“I’m famous for my intolerance.”, 21 August 2008
9/10
Author: David H. Schleicher from New Jersey, USA

Vicky (a neurotic and sexy Rebecca Hall) and Cristina (a neurotic and gorgeous Scarlett Johansson) are two American tourists in Spain examining their differing views on love in Woody Allen’s breezy and alluring Vicky Cristina Barcelona.  Amidst a tempestuous summer in Barcelona, the ladies are both seduced by a free-thinking painter (a perfect Javier Bardem) whose own life is complicated by his still passionate relationship with his ex-wife (a devastating Penelope Cruz, who has never looked more beautiful).

Much like the change from New York City to London invigorated Allen in Match Point, this vacation to Spain has revived some of the director’s more artistic aspirations. The scenery is postcard perfect but drenched in that same dizzying lushness that made Allen’s view of NYC so intoxicating in Manhattan. The churches, the homes, the art museums, the countryside, the intimate city streets and touristy details make you feel like you are visiting Barcelona along with Allen and his cast.

There’s also sharpness to the trademark Woody dialog that has been missing for quite some time. Like all of Allen films, this one is endlessly talky, but there’s some great subversion when certain lines that seem like throw-aways actually pack a punch when given a second thought. When Bardem first attempts to talk Johansson’s character into bed, he says something clichéd about her being hard to please. Quick witted, Johansson replies, “I’m famous for my intolerance.” She says it casually, but it packs a bite as it’s the complete antithesis of her character’s outward desire to be someone who rallies against cultural norms, and she presents herself as someone who is easy-going and tolerant of all.

Allen also displays a keen sense of pacing when he creates tension in his build up to Cruz’s appearance after her character is endlessly talked about but never seen until about half way through the film. When Cruz finally arrives, her moody whirling dervish of a performance is the perfect spice to liven up the soupy proceedings. Her seething, fiery line readings combined with looks that could kill make her the front-runner for Best Supporting Actress at the Oscars.

The baseline archetypal characters are essentially clichéd, but the way in which Allen handles all of their interpersonal relationships is fairly sophisticated and entertaining even when it grows absurd. There is of course that kiss between Scarlett and Penelope but also some moments of Lynchian-lite when Allen photographs the brunette Hall and blonde Johansson similarly to make them seem like they are two sides of the same woman. There’s even more weirdness when die-hard Woody fans realize that in some perverse way Scarlett Johansson’s character is the “Woody” part–as in any film he does not star, there is always one character who represents the part he would’ve played had he been in it. However, film buffs will enjoy some of the nice touches like when Hall and another go to see Hitchcock’s Shadow of a Doubt (one of my all time favorite films) or the repetitive use of a Spanish guitar in the soundtrack whenever Bardem and Hall get together. But then there’s the mostly unnecessary voice-over narration that fills in expository gaps and shows Allen can still be a lazy tactician.

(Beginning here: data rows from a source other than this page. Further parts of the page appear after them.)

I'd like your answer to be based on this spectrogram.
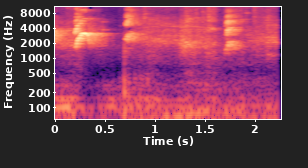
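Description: Several cockatiels at a breeder's place give short, sharp chirps and whistled calls, close and fairly loud over a low background rumble.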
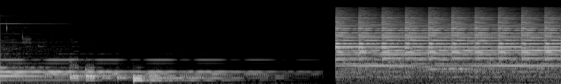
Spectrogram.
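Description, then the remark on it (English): A soft, fading tonal hum gives way abruptly to the loud, rapid, continuous clatter of the New York Stock Exchange closing bell on Wall Street, signalling the end of the trading day, its strokes pulsing evenly without pause until the end. “The closing bell at the New York Stock Exchange, signalling the end of an historic day on Wall Street, as concern grows across global markets about the coronavirus pandemic.”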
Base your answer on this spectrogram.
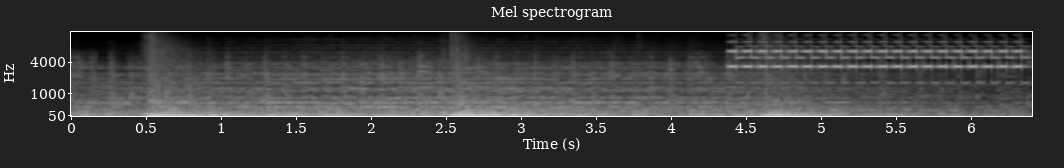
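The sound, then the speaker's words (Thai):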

Woody Allen has always been an acquired taste, even more so in his latter years when he sometimes forgets how to provoke, but his fans should be delighted with this latest European flavored effort. In the end, you’ll feel like Javier Bardem is the luckiest man in the world, Penelope Cruz is operating at the echelon of her appeal, and Rebecca Hall and Scarlett Johansson, well, they’ll always have Barcelona.

Originally Published on the Internet Movie Database:

http://www.imdb.com/title/tt0497465/usercomments-37